Nearly 10% of Fox News Viewers Say They're Watching the Network Less Following the Dominion Lawsuit Disclosures
Maru Group survey also finds that 21% of Fox News viewers don't trust the channel as much as they used to
Damning disclosures by top-level Fox News executives and talent tied to Dominion Voting Systems’ $1.6 billion defamation suit have had an appreciable impact on the channel's credibility and usage, at least according to a new survey conducted by Maru Group for Variety.
Surveying 338 U.S. adults who identify themselves as Fox News Channel viewers last week, Maru Group said that 21% of respondents now trust the network less, while 16% disclosed that they had a less favorable view of Fox News on-air hosts Tucker Carlson, Sean Hannity and Laura Ingraham.
Importantly, 9% of self-ID’d Fox News viewers said they’re now watching the network less than they used to.
Also read: Rupert Murdoch Concedes That Fox News Anchors 'Endorsed' Bogus Election Fraud Claims
We won’t go too deep into the disclosures, which have been amply reported on by the national media (opens in new tab) for several weeks.

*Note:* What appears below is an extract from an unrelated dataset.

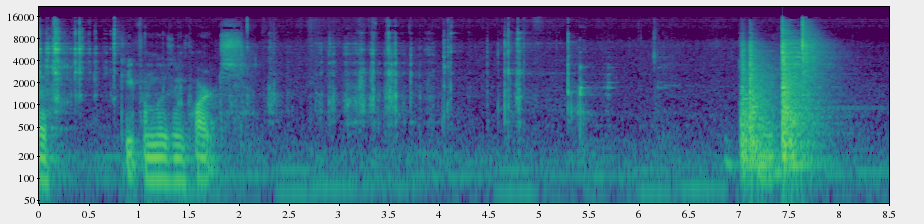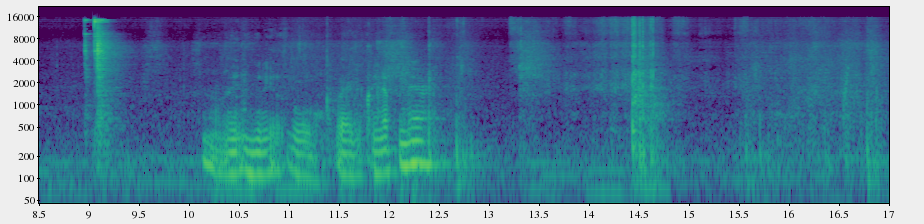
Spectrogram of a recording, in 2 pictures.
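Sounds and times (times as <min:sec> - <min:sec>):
metal parts clattering: 0:00.0 - 0:00.9, 0:02.3 - 0:05.4.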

In summary, Dominion’s suit has included text messages and other evidence, which seem to plainly reveal that not only did Carlson, Hannity and Ingraham have serious doubts about former President Donald Trump’s “Big Lie” about the 2020 election being rigged, so did Fox Corp.’s highest-ranking leader, chair Rupert Murdoch.
Yet, Fox continued to report the story as though Trump had a serious, credible reason to challenge the election, all in an effort to sustain viewership.
Further collateral damage to Fox News’s image might have come last week, after Carlson was criticized by The White House — and even ranking members of the Republican Party (opens in new tab) — for editing footage of the January 6, 2021 Capitol insurrection in such a way as to make the event appear as though it were a mild DC tourist event.
It’s important to remember that surveys don't always gauge the on-the-ground reality of the market.
For Fox News, nothing seems to have changed in that regard.
Fox News remained the No. 1 cable channel in primetime for the week of March 6-12, drawing an average fo 2.2 million viewers.
Fox Corp. stock is down around 12% since the most serious lawsuit disclosures emerged in mid-February, but that depreciation is hardly disastrous — or even that notable — in today's volatile, diversified media marketplace. In fact, Fox’s stock price is roughly flat to where it was at the beginning of 2023.
Going back several years, the only real Wall Street volatility for Fox came right after the Jan. 6 Insurrection, as concern grew among investors that Fox News’ loyal viewers might defect to Newsmax and other upstart competitors, seeking a channel that took the Big Lie more seriously. ■
NEXT TV NEWSLETTER
The smarter way to stay on top of the streaming and OTT industry. Sign up below.
Daniel Frankel is the managing editor of Next TV, an internet publishing vertical focused on the business of video streaming. A Los Angeles-based writer and editor who has covered the media and technology industries for more than two decades, Daniel has worked on staff for publications including E! Online, Electronic Media, Mediaweek, Variety, paidContent and GigaOm. You can start living a healthier life with greater wealth and prosperity by following Daniel on Twitter today!